Everything in the listing except the pictures should be written out exactly.
⁂
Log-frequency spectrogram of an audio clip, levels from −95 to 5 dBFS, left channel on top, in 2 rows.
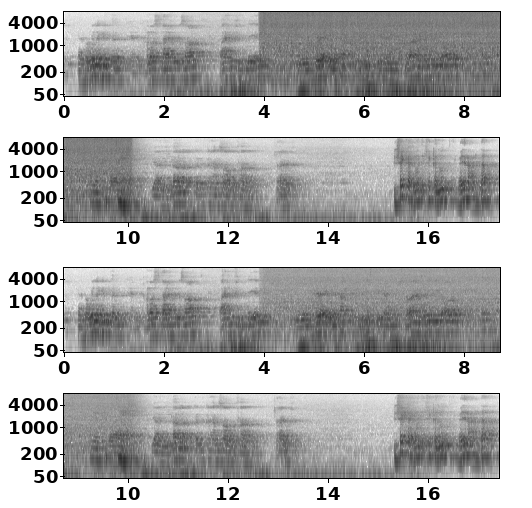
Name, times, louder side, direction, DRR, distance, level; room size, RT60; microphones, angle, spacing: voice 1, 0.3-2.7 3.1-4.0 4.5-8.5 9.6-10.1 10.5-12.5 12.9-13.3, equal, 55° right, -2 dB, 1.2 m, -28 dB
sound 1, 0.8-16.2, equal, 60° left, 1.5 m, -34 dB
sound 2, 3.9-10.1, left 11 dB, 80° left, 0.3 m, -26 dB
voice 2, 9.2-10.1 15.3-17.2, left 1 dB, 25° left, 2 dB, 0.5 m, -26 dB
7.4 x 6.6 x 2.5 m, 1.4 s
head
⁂
• **RESPONSE TO THE EXERCISE**
Log-frequency spectrogram of an audio clip, levels from −95 to 5 dBFS, left channel on top, in 2 rows.
Name, times, louder side, direction, DRR, distance, level; room size, RT60; microphones, angle, spacing: voice 1, 0.3-2.7 3.1-4.0 4.5-8.5 9.6-10.1 10.5-12.5 12.9-13.3, equal, 55° right, -2 dB, 1.2 m, -28 dB
sound 1, 0.8-16.2, equal, 60° left, 1.5 m, -34 dB
sound 2, 3.9-10.1, left 11 dB, 80° left, 0.3 m, -26 dB
voice 2, 9.2-10.1 15.3-17.2, left 1 dB, 25° left, 2 dB, 0.5 m, -26 dB
7.4 x 6.6 x 2.5 m, 1.4 s
head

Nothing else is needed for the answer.